‘The universe has always seemed to support Eric’s dream’
By Jolene Cooper
Special to the Rappahannock News
With heavy hearts, Sperryville bids farewell to a cornerstone and pillar of the local artistic community, Eric Harrall Kvarnes, owner of Glassworks Gallery & Oldway Art Center. He lost his battle with COPD on the night of Wednesday, July 11, 2018.
We are all shocked by the sudden loss of such a remarkable man who has touched so many lives. In his lifetime he was a professional clown, a firefighter, a unicyclist, a Master Glassblower and teacher, Rappnet ListDad, and helper to the community with all things Mac/Apple, to name just a few of his roles.
In 1983, both Eric’s mother and father were dying of terminal illnesses, and he spent most of the year with them. Not very long before his mother, Miriam Kvarnes died, out of the blue, she said, “I don’t know son, I just have a feeling you’re going to buy a junkyard.”
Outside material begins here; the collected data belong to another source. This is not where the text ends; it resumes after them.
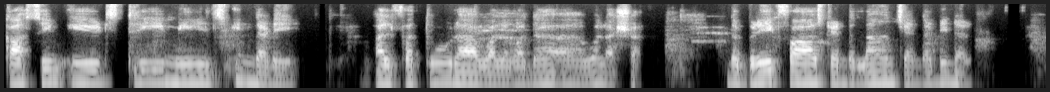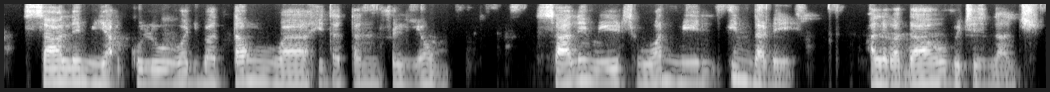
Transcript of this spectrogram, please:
Qasim eats three meals in the day. Al Fatura wal Ghada'a wal Asha. The breakfast and the lunch and the dinner. Salim yakulu wajbatan wahidatan fil yawm. Salim eats one meal in the day. Al-ghada'u, which is lunch.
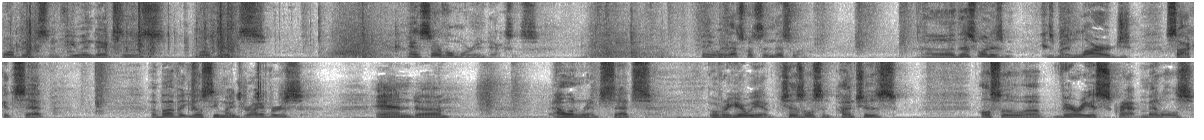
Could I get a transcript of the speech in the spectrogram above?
more bits and few indexes, more bits, and several more indexes. Anyway, that's what's in this one. Uh, this one is, is my large socket set. Above it, you'll see my drivers and uh, Allen wrench sets. Over here we have chisels and punches, also uh, various scrap metals,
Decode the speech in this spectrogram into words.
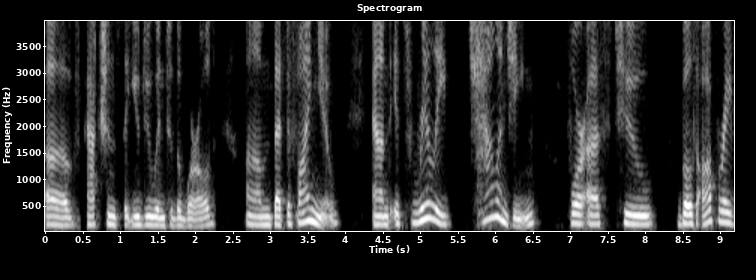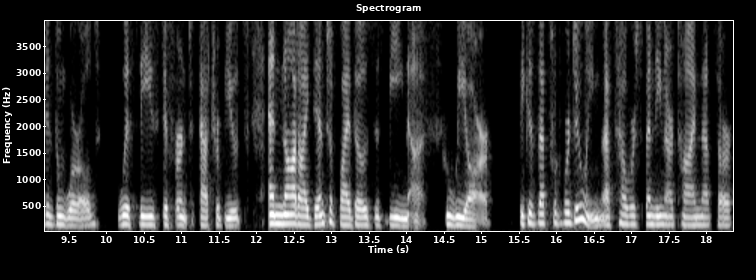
of actions that you do into the world um, that define you. And it's really challenging for us to both operate in the world with these different attributes and not identify those as being us, who we are, because that's what we're doing. That's how we're spending our time. That's our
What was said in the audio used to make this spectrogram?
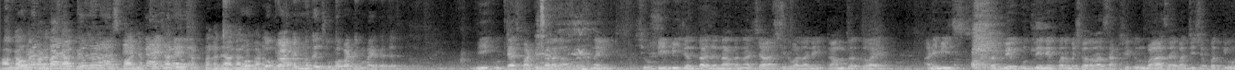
आगामी काळात चहा पिताना भाजपचा चहा देऊ शकता का ते आगामी काळात. तो ग्रामीणमध्ये पाठिंबा आहे का त्याचा? मी कुठल्याच पाठिंब्याला घाबरत नाही. शेवटी मी जनता जनार्दनाच्या आशीर्वादाने काम करतो आहे. आणि मी सद्विवेक बुद्धीने परमेश्वराला साक्षी ठेवून बाळासाहेबांची शपथ घेऊन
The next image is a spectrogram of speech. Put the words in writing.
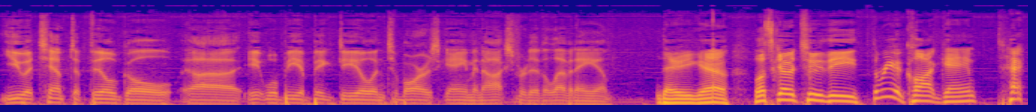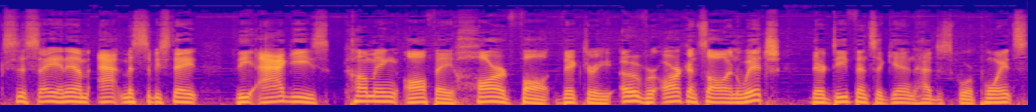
you attempt a field goal, uh, it will be a big deal in tomorrow's game in Oxford at 11 a.m. There you go. Let's go to the three o'clock game. Texas A&M at Mississippi State. The Aggies coming off a hard fought victory over Arkansas, in which their defense again had to score points.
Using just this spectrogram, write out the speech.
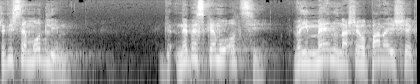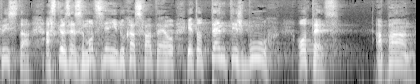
Že když se modlím, k nebeskému Otci ve jménu našeho Pána Ježíše Krista a skrze zmocnění Ducha Svatého je to ten tyž Bůh, Otec a Pán.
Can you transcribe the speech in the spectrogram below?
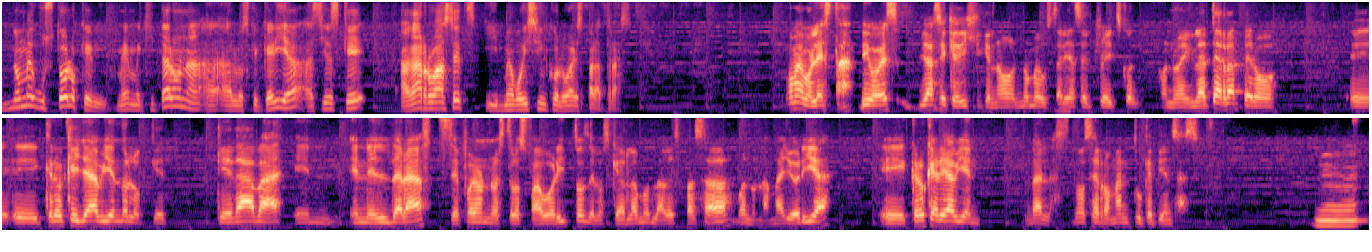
no me gustó lo que vi. Me, quitaron a, los que quería, así es que agarro assets y me voy cinco lugares para atrás. No me molesta. Digo, es, ya sé que dije que no, no me gustaría hacer trades con, Nueva Inglaterra, pero eh, eh, creo que ya viendo lo que quedaba en, en, el draft, se fueron nuestros favoritos de los que hablamos la vez pasada, bueno, la mayoría. creo que haría bien Dallas. No sé, Román, ¿tú qué piensas? Mm,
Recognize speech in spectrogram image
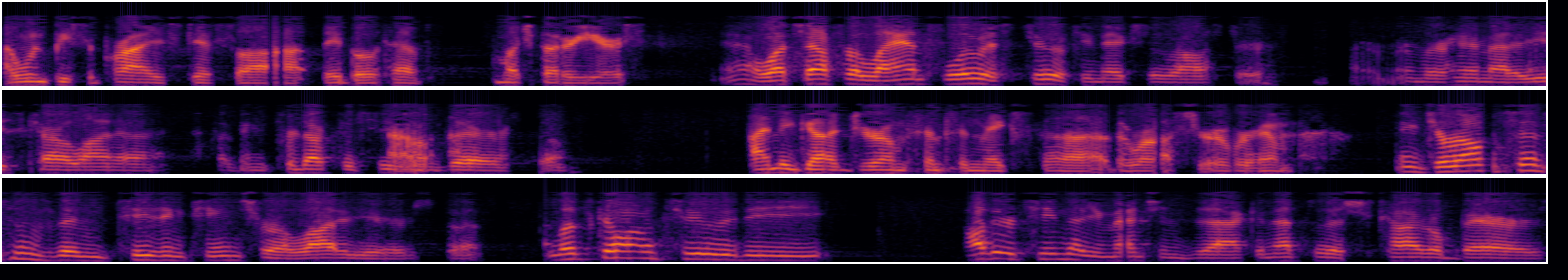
I wouldn't be surprised if uh, they both have much better years. Yeah, watch out for Lance Lewis too if he makes the roster. I remember him out of East Carolina having productive seasons oh. there. So I think uh, Jerome Simpson makes the the roster over him. I think Jerome Simpson's been teasing teams for a lot of years, but let's go on to the other team that you mentioned, Zach, and that's the Chicago Bears.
About ten days after her funeral, Eric went down to the Sperryville Junkyard to see if Pete Estes had any angle iron in the junkyard. While they were talking, Pete said, “I’m going to have to sell the junkyard. I’ve got skin cancer and can’t cut metal anymore, and if you can’t cut metal, you can’t run a junkyard. It’s seven acres of industrial land with 19 acres behind that, and 700 feet of road frontage on a tourist highway.
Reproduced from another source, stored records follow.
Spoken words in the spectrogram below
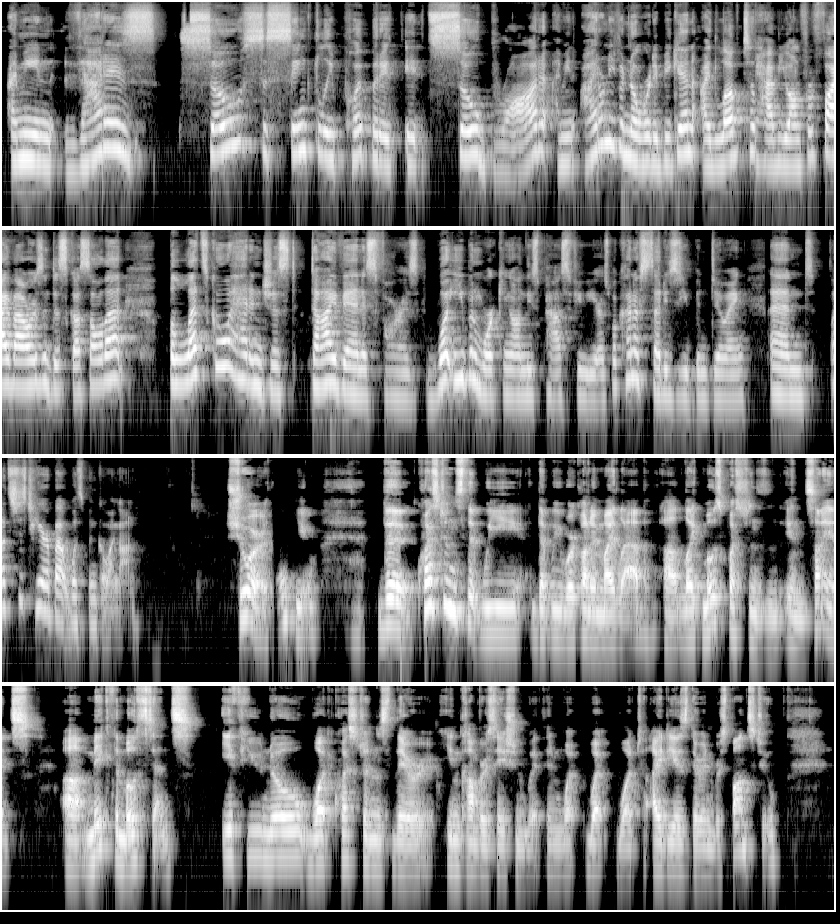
I mean, that is so succinctly put, but it, it's so broad. I mean, I don't even know where to begin. I'd love to have you on for five hours and discuss all that. But let's go ahead and just dive in as far as what you've been working on these past few years, what kind of studies you've been doing, and let's just hear about what's been going on. Sure, thank you. The questions that we that we work on in my lab, uh, like most questions in, in science, uh, make the most sense if you know what questions they're in conversation with and what what what ideas they're in response to.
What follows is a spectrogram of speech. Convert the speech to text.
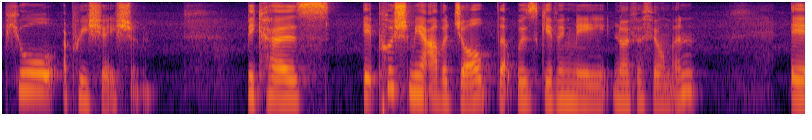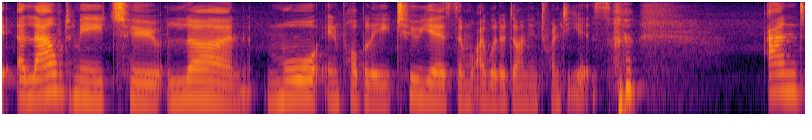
pure appreciation because it pushed me out of a job that was giving me no fulfillment. It allowed me to learn more in probably two years than what I would have done in 20 years. and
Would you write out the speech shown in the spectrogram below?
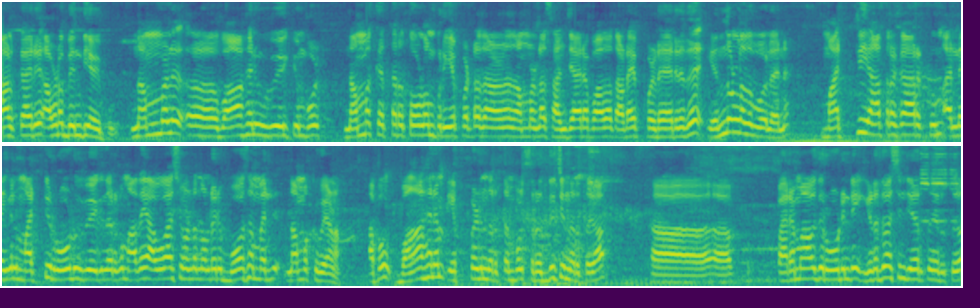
ആൾക്കാർ അവിടെ ബന്ദിയായി പോകും. നമ്മൾ വാഹനം ഉപയോഗിക്കുമ്പോൾ നമുക്ക് എത്രത്തോളം പ്രിയപ്പെട്ടതാണ് നമ്മളുടെ സഞ്ചാരപാത തടയപ്പെടരുത് എന്നുള്ളത് പോലെ തന്നെ മറ്റ് യാത്രക്കാർക്കും അല്ലെങ്കിൽ മറ്റ് റോഡ് ഉപയോഗിക്കുന്നവർക്കും അതേ അവകാശം ഉണ്ടെന്നുള്ളൊരു ബോധം നമുക്ക് വേണം. അപ്പോൾ വാഹനം എപ്പോഴും നിർത്തുമ്പോൾ ശ്രദ്ധിച്ച് നിർത്തുക. പരമാവധി റോഡിന്റെ ഇടതുവശം ചേർത്ത് നിർത്തുക.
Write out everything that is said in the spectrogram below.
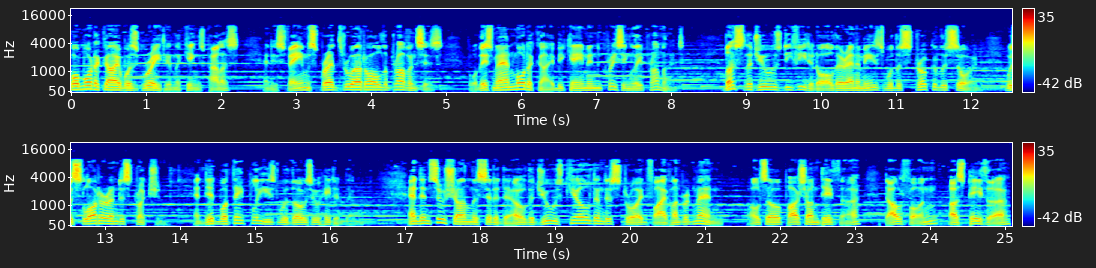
For Mordecai was great in the king's palace, and his fame spread throughout all the provinces. For this man Mordecai became increasingly prominent. Thus the Jews defeated all their enemies with the stroke of the sword, with slaughter and destruction, and did what they pleased with those who hated them. And in Shushan the citadel the Jews killed and destroyed five hundred men, also Parshandatha, Dalphon, Aspatha,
“I’ve got to sell it and I just think you’d do something good with it . . . and I could finance it for you.”
After much negotiation, Eric agreed to buy the property. Shortly after, his father also passed away and Eric inherited enough funds to make a down payment on the property and begin construction.
Eric purchased the Sperryville Junkyard in 1984 to fulfill his dream of creating an art center where artists could use the strength of a group to enrich their own lives, and to be able to share tools, equipment, knowledge, and teach others the things that they know.
With the help of many friends, he cleaned up the junkyard over the years, building Oldway Art Center comprising of the glassblowing studio and several other artist studio buildings, constructing Glassworks Gallery to have a retail outlet for the artists, and erecting the Oldway suspension walk bridge over the Thornton river using the towers from a 1934 ferris wheel that had been abandoned in the junkyard.
The universe has always seemed to support Eric’s dream: when he needed artists, they would just walk in the door, if he needed finances they would somehow appear, anything he has needed to keep it going would just arrive in time.
He has helped countless artists start or advance their careers and enriched so many lives. With lots of hard work and by following his dream, he was one of the few people that can say that he truly loved what he did for a living. He also shared his passion for art with his children who all have their own artistic abilities and value the presence of art as much as he did.
His glassblowing demonstrations and classes will not be forgotten by those that were lucky enough to have participated. He had a way of dancing to his own beat with the hot glass as he did with everything else in life. It’s no surprise that one of his favorite songs was “I’m Not Like Everybody Else,” by The Kinks.
I met Eric in 2004 when he needed a new glass apprentice and I needed a new direction with my life. He started teaching me about glassblowing and I started working part-time at Glassworks Gallery.
In the years I have known him, he has not only been my boss — he has been my close friend, my mentor not only in glassblowing studies but also in business management and life in general, and an avid supporter of the advancement of my artistic career. I would not be who I am today without him and I am truly honored to have been a part of his life for the last 14 years.
He is survived by his brother, Jensen Kvarnes; his children, Nikki Kvarnes, Kelli Kvarnes Turner, Jenni Kvarnes Doyle, and Leif Kvarnes; his wife, Beth Shelton; his pet turkey, Henrietta; and countless friends, family, and supporters.
Details on a Celebration of Life will be announced at a later date.
— The writer is manager of Glassworks Gallery & Oldway Art Center